By Patrick M. Tracy
“This is not acceptable,” Charlene squawked, her fists planted on her bony hips, her head canted to one side like a judgemental stork. Edith did her best not to make eye contact. It only encouraged Charlene to be more of a monster than she was under normal circumstances. The fact that Charlene represented a non-profit that, nominally, worked for the betterment of society seemed like the hand of galactic irony at play.
“These…” Edith began to say her carefully-worded response, but to no avail.
“I don’t care. When we come, I demand that we have a tech support person on standby to help any presenter. It’s the way things are done in the real world, you know.” Charlene looked around the reception area and at the library beyond, dismissive. “Not that any of you would make it in the private sector. This place is a haven for malingerers and mental midgets, I swear.”
Edith breathed and counted to five before answering. “Ms. Brentworth, you changed the reservation time this morning, and nothing in the paperwork indicated you even wanted to use our telecommunication system.”
“Are you whining? Are you justifying the…amateur hour that you run here? One should simply assume that a basic level of service should be…”
Edith was surprised that she’d arisen from her desk, and that her hand boomed with sudden, sharp pain.
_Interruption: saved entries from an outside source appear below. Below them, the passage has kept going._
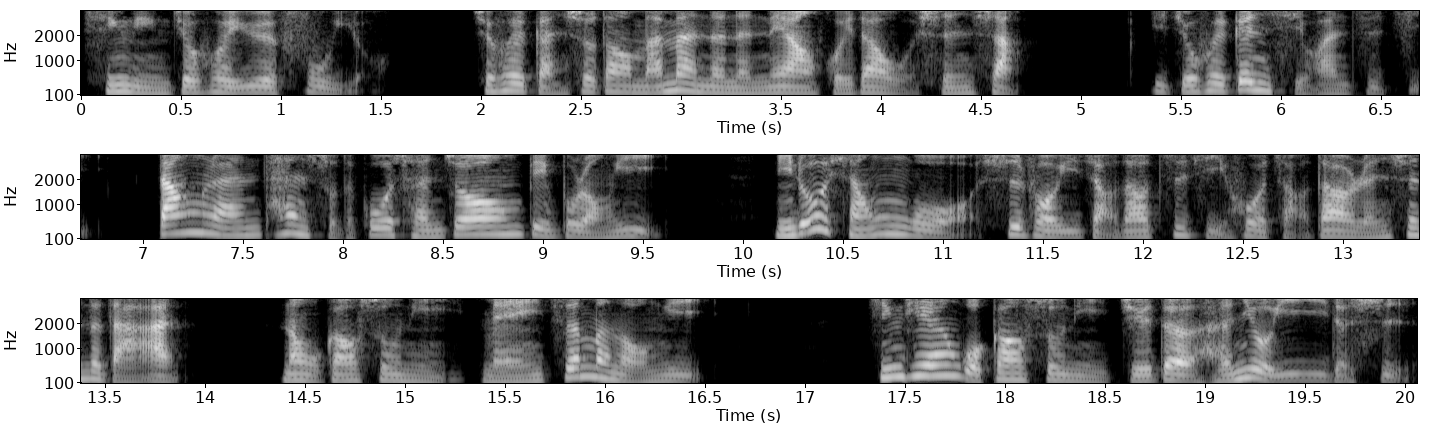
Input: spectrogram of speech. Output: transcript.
心灵就会越富有，就会感受到满满的能量回到我身上，也就会更喜欢自己。当然，探索的过程中并不容易。你如果想问我是否已找到自己或找到人生的答案，那我告诉你，没这么容易。今天我告诉你觉得很有意义的事，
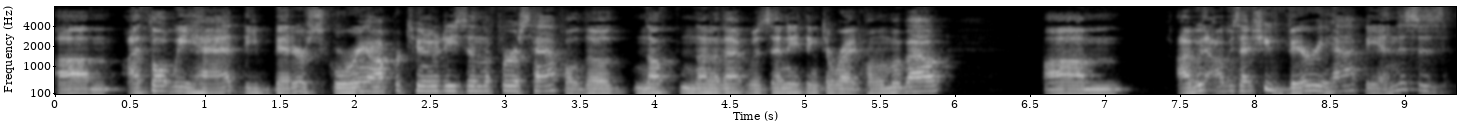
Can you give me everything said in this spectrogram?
Um, I thought we had the better scoring opportunities in the first half, although not, none of that was anything to write home about. Um, I, w- I was actually very happy, and this is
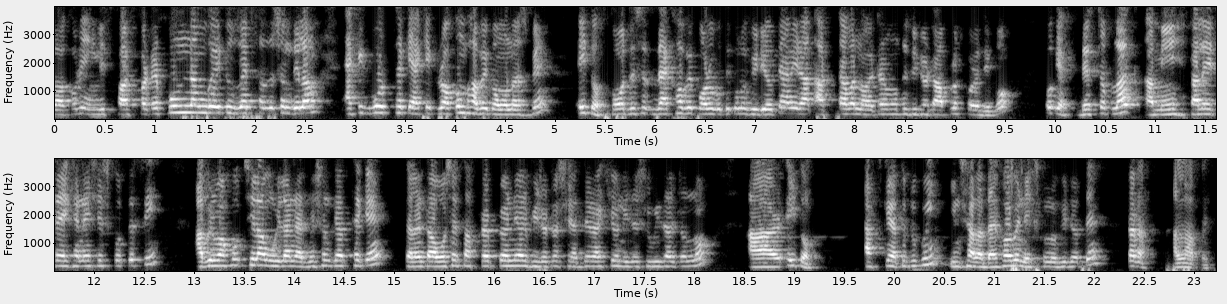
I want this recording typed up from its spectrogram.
দোয়া করি। ইংলিশ ফার্স্ট পার্টের পূর্ণাঙ্গ এ টু জেড সাজেশন দিলাম। এক এক বোর্ড থেকে এক এক রকম ভাবে কমন আসবে। এই তো, তোমাদের সাথে দেখা হবে পরবর্তী কোনো ভিডিওতে আমি রাত আটটা বা নয়টার মধ্যে ভিডিওটা আপলোড করে দিব ওকে বেস্ট অফ লাক আমি তাহলে এটা এখানে শেষ করতেছি। আবির মাহমুদ ছিলাম উইলান অ্যাডমিশন ক্যাপ থেকে। চ্যানেলটা অবশ্যই সাবস্ক্রাইব করে নিয়ে আর ভিডিওটা শেয়ার দিয়ে রাখিও নিজের সুবিধার জন্য। আর এই তো, আজকে এতটুকুই। ইনশাআল্লাহ দেখা হবে নেক্সট কোনো ভিডিওতে। টাটা, আল্লাহ হাফেজ।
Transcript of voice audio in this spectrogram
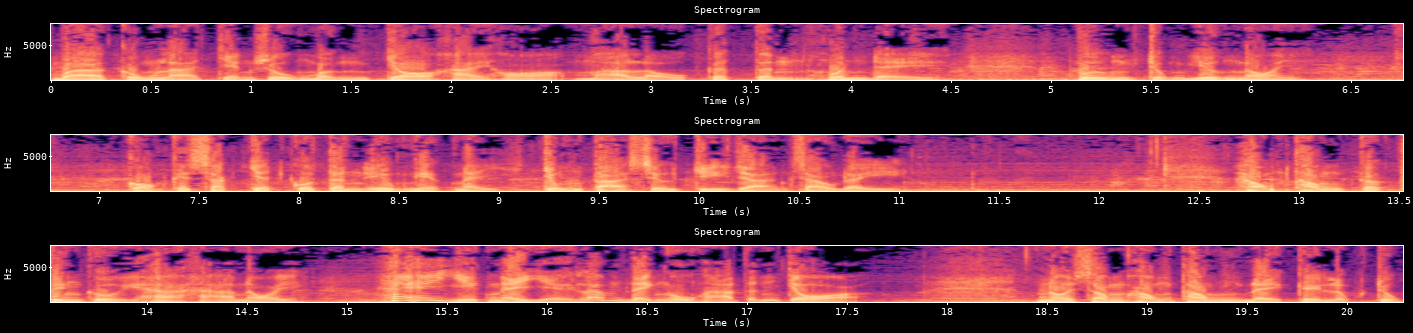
và cũng là chén rượu mừng cho hai họ Mã Lỗ kết tình huynh đệ. Vương Trùng Dương nói: "Còn cái xác chết của tình yêu nghiệt này, chúng ta xử trí ra sao đây?" Hồng Thông cất tiếng cười ha hả nói: "Việc này dễ lắm để ngu hạ tính cho." Nói xong Hồng Thông để cây lục trúc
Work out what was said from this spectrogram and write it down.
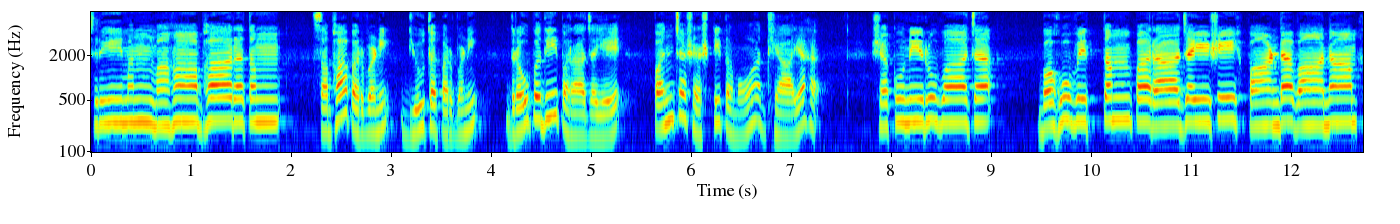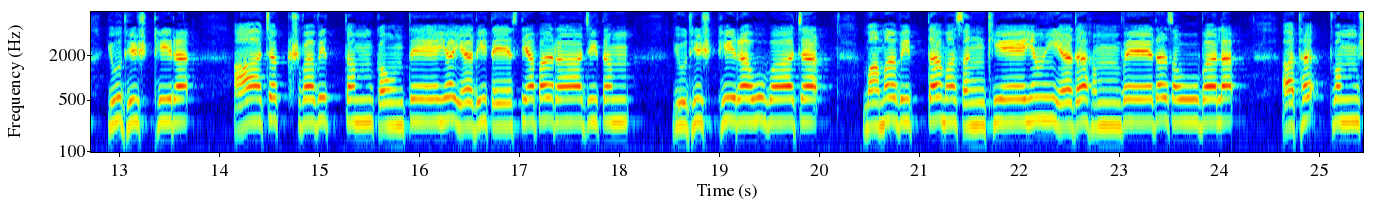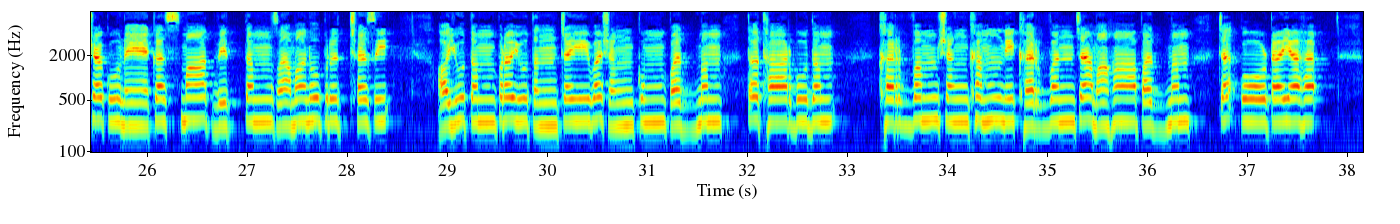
श्रीमन्महाभारतम्। सभापर्वणि द्यूतपर्वणि द्रौपदीपराजये पञ्चषष्टितमोऽध्यायः। शकुनिरुवाच बहुवित्तम् पराजैषीः पाण्डवानाम् युधिष्ठिर आचक्ष्ववित्तम् कौन्तेय यदि तेऽस्त्यपराजितम् युधिष्ठिर उवाच मम वित्तमसङ्ख्येयम् यदहम् वेदसौबल अथ त्वम् शकुने कस्माद्वित्तम् समनुपृच्छसि अयुतम् प्रयुतम् चैव शङ्कुम् पद्मम् तथार्बुदम्। खर्वम् शङ्खम् निखर्वम् च महापद्मम् च कोटयः।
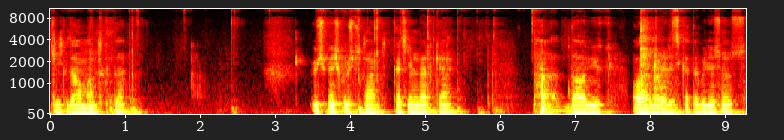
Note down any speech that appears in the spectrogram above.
Çünkü daha mantıklı. 3-5 kuruş tutan kaçayım derken daha, büyük olaylara risk atabiliyorsunuz.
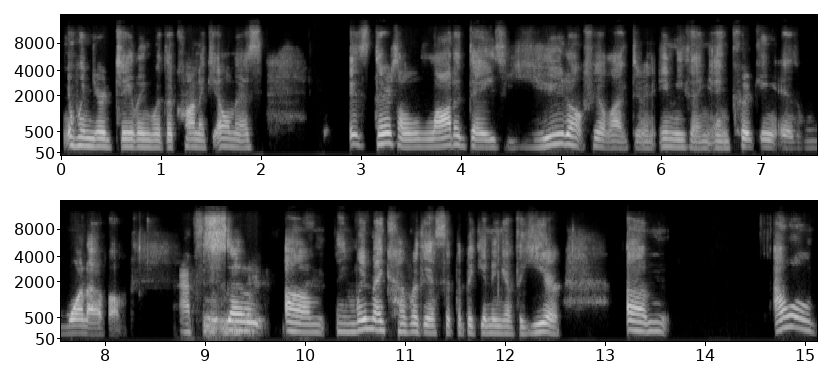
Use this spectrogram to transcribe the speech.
when you're dealing with a chronic illness is there's a lot of days you don't feel like doing anything, and cooking is one of them. Absolutely. So, um, and we may cover this at the beginning of the year. Um, I will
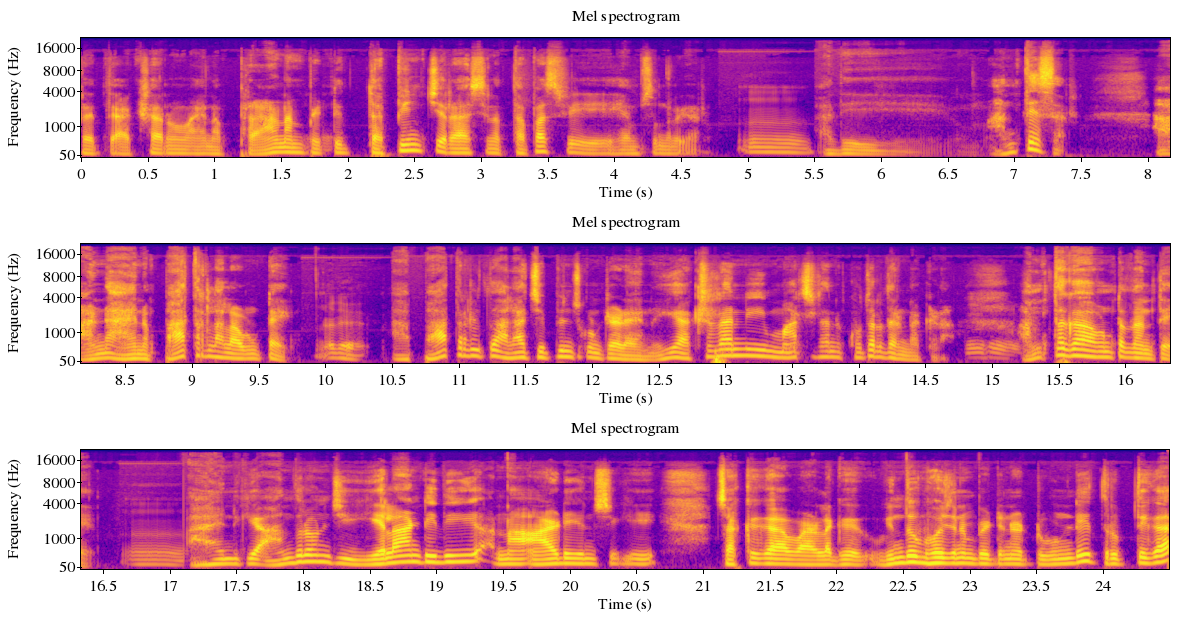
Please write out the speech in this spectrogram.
ప్రతి అక్షరం ఆయన ప్రాణం పెట్టి తప్పించి రాసిన తపస్వి హేమసుందర్ గారు. అది అంతే సార్. ఆయన ఆయన పాత్రలు అలా ఉంటాయి. అదే. ఆ పాత్రలతో అలా చెప్పించుకుంటాడు ఆయన. ఈ అక్షరాన్ని మార్చడానికి కుదరదండి అక్కడ. అంతగా ఉంటుంది అంతే ఆయనకి అందులో నుంచి ఎలాంటిది నా ఆడియన్స్కి చక్కగా వాళ్ళకి విందు భోజనం పెట్టినట్టు ఉండి తృప్తిగా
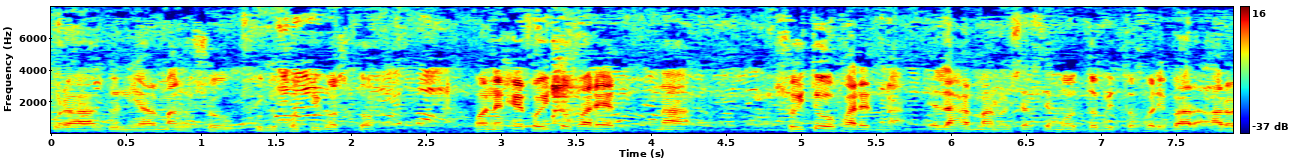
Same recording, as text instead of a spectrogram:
পুরা দুনিয়ার মানুষও খুবই ক্ষতিগ্রস্ত অনেকে কইতে পারে না সইতেও পারেন না। এলাকার মানুষ আছে, মধ্যবিত্ত পরিবার, আরও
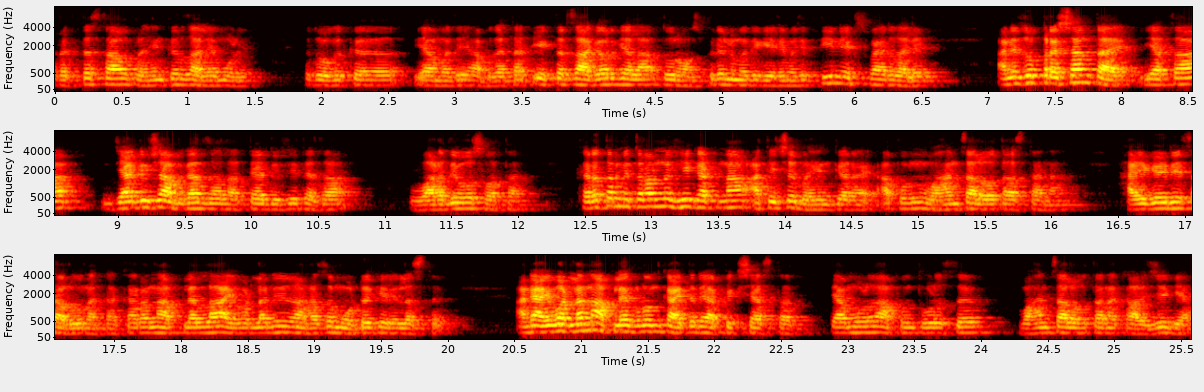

Charlene was on the ground, a horrified look on her face, blood just now starting to bloom from her nose and upper lip.
“What on earth?” she whispered. “You hit me. You bitch! You punched me!”
Edith suddenly felt free. Her spirit took off from her body like a kite being pulled by a freshening breeze off the ocean. She raised her foot and brought the hard heel of her Doc Marten boot down on Charlene’s face. The imperious non-profit tyrant made a squealing sound, slapping at Edith’s knees to no effect. Every time Edith’s foot descended, a bloom of joy burst in her chest. She didn’t stop until it sounded like she was stepping down on a broken melon.
Edith thought it best that she not look down. Later, it was easy enough to track her progress to the staff elevator, and out to the curb near the street, where she was found, slowly smoking down her clove-flavored cigarette. In the back of the police cruiser, one of the cops looked back at her, wide-eyed.
“Why’d you do it?”
Edith smiled slightly. The full impact of what she’d done was just now settling upon her shoulders. “People have to learn to stop fucking with librarians.”